» Problem requirements
Reproduce everything from the line that contains "I want you to" down to the line that contains "Recognize speech in spectrogram image" in the listing below, word for word and nothing more. Leave the pictures out.

» Dataset excerpts
[Start of Attachment]

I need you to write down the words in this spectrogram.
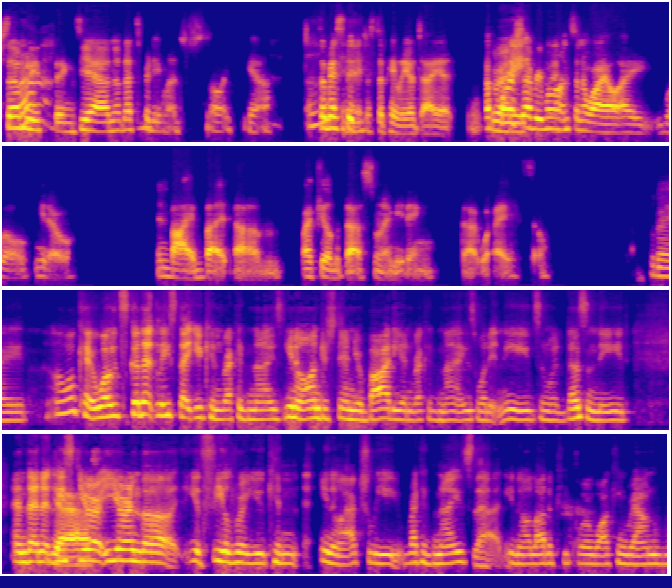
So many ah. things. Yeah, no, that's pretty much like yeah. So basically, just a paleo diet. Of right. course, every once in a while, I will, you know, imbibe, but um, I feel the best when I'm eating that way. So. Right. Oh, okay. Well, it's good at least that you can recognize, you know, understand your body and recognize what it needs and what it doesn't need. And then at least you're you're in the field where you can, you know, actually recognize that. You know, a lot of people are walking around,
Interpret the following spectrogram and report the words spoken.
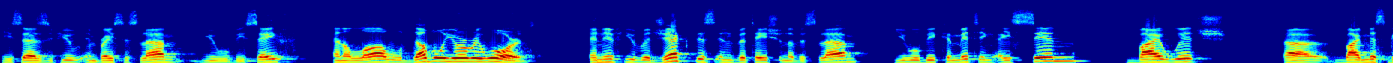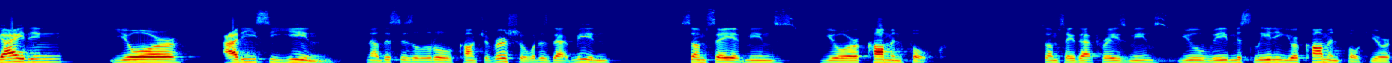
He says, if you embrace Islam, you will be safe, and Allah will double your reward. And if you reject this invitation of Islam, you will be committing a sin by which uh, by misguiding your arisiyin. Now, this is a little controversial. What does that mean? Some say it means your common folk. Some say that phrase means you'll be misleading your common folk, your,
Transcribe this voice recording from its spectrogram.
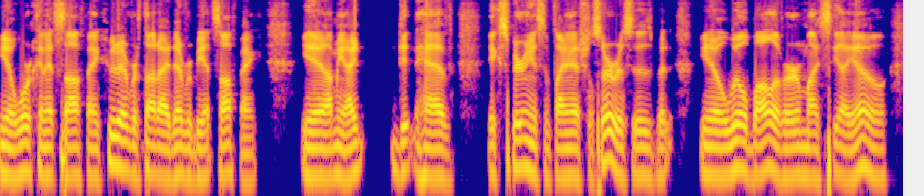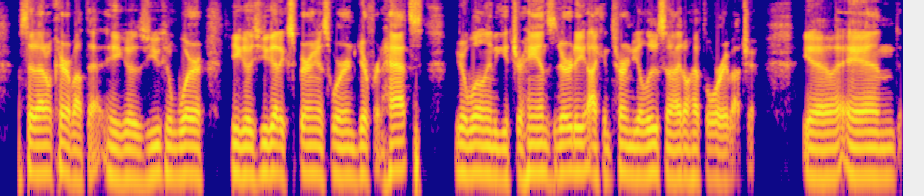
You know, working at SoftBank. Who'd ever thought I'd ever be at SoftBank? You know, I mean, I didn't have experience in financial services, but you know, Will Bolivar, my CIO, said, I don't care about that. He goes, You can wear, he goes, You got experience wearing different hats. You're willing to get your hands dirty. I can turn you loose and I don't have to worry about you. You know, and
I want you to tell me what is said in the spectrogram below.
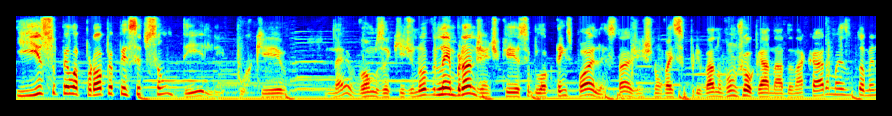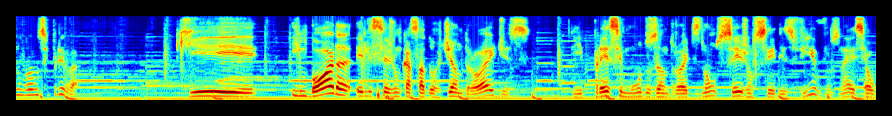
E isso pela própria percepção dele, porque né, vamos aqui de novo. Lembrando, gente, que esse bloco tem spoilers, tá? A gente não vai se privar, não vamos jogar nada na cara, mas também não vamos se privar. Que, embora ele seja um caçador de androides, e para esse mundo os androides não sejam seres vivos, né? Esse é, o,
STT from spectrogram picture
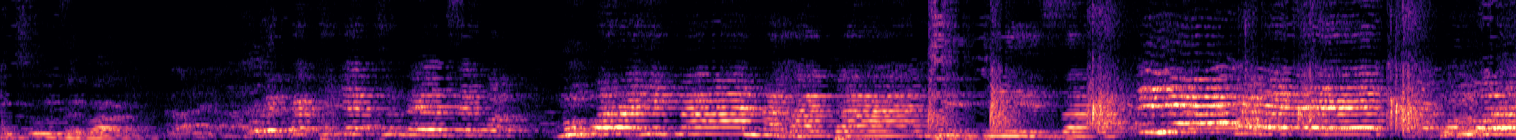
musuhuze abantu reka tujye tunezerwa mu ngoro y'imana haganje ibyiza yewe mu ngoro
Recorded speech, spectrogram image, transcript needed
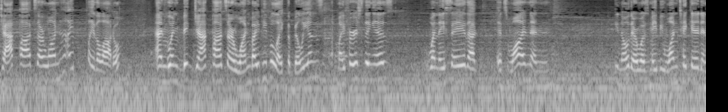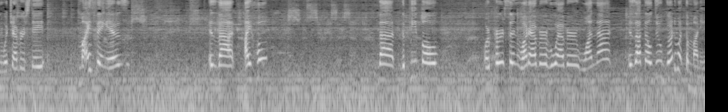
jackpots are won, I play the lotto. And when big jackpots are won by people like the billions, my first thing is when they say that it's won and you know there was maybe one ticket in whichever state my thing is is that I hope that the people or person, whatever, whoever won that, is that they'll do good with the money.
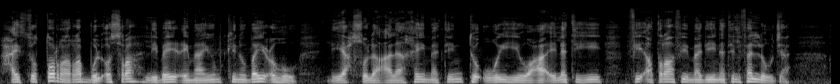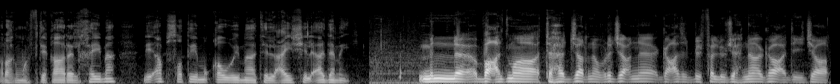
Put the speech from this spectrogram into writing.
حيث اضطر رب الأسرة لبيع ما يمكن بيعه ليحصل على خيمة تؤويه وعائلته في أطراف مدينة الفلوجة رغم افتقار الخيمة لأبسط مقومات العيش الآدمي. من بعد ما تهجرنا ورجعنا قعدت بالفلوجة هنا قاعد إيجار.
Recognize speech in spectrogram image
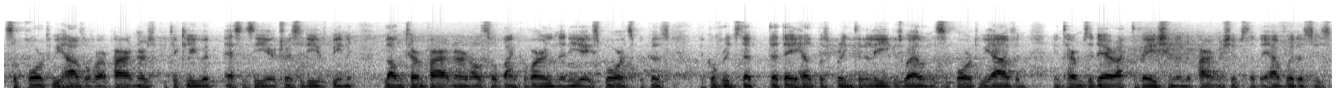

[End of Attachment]
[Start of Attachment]

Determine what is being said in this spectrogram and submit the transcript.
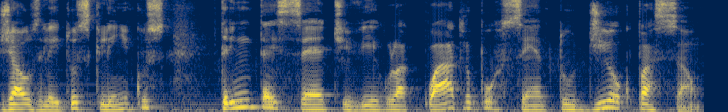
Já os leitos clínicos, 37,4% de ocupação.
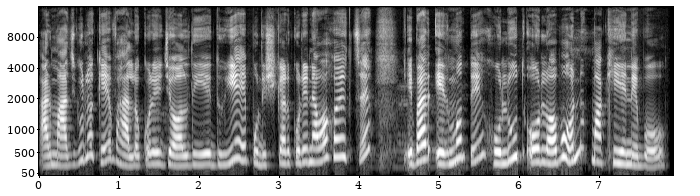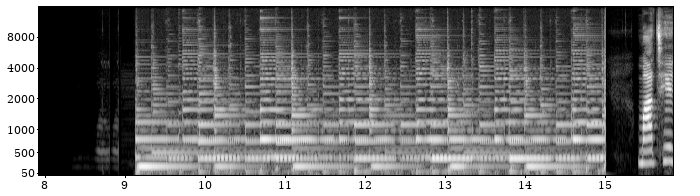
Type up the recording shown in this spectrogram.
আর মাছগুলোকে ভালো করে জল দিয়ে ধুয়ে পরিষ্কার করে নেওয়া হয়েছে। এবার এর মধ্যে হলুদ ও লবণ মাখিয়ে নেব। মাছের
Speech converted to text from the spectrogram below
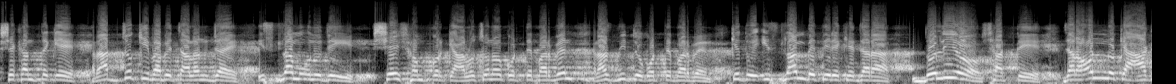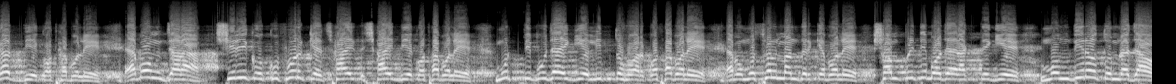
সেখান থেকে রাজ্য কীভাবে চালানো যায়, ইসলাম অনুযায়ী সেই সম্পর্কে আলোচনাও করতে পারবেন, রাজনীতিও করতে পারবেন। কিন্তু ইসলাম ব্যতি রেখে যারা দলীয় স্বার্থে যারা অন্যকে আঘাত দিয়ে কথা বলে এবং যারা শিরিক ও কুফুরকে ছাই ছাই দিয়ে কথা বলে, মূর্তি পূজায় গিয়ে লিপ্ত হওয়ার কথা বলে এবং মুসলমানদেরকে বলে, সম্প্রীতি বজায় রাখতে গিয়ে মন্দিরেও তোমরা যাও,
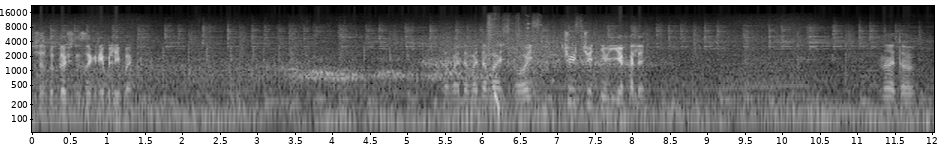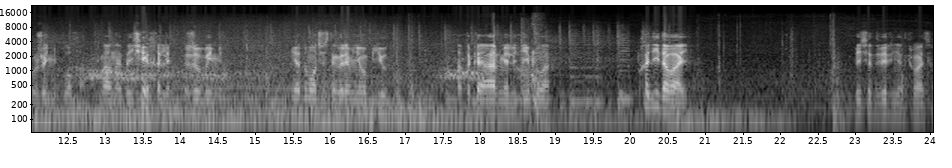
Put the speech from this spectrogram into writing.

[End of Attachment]
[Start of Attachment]

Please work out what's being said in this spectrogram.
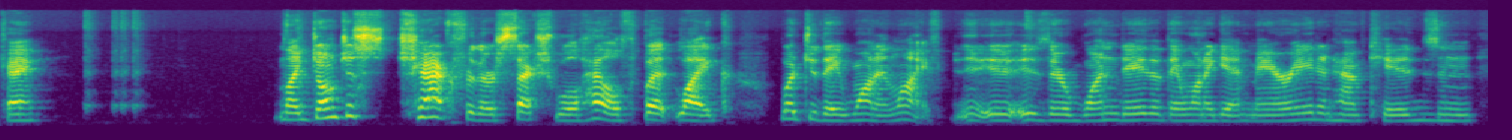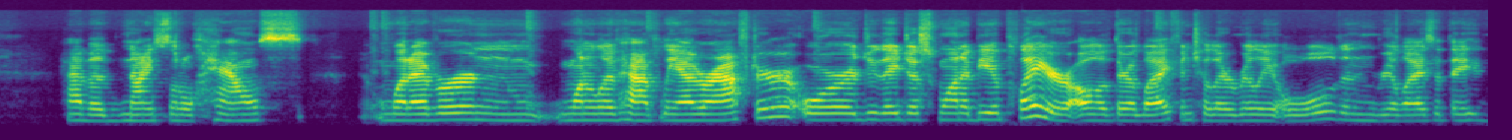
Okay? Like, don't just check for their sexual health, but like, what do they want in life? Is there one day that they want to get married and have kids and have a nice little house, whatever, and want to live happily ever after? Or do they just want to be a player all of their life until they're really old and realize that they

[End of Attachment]

» The completed task
I want you to tell me what is said in the spectrogram below.
E isso pela própria percepção dele, porque né, vamos aqui de novo. Lembrando, gente, que esse bloco tem spoilers, tá? A gente não vai se privar, não vamos jogar nada na cara, mas também não vamos se privar. Que, embora ele seja um caçador de androides, e para esse mundo os androides não sejam seres vivos, né? Esse é, o,
STT from spectrogram picture
musuhuze abantu reka tujye tunezerwa mu ngoro y'imana haganje ibyiza yewe mu ngoro
Recorded speech, spectrogram image, transcript needed
jackpots are won, I play the lotto. And when big jackpots are won by people like the billions, my first thing is when they say that it's won and you know there was maybe one ticket in whichever state my thing is is that I hope that the people or person, whatever, whoever won that, is that they'll do good with the money.
Put the speech from this spectrogram into writing.
حيث اضطر رب الأسرة لبيع ما يمكن بيعه ليحصل على خيمة تؤويه وعائلته في أطراف مدينة الفلوجة رغم افتقار الخيمة لأبسط مقومات العيش الآدمي. من بعد ما تهجرنا ورجعنا قعدت بالفلوجة هنا قاعد إيجار.
Recognize speech in spectrogram image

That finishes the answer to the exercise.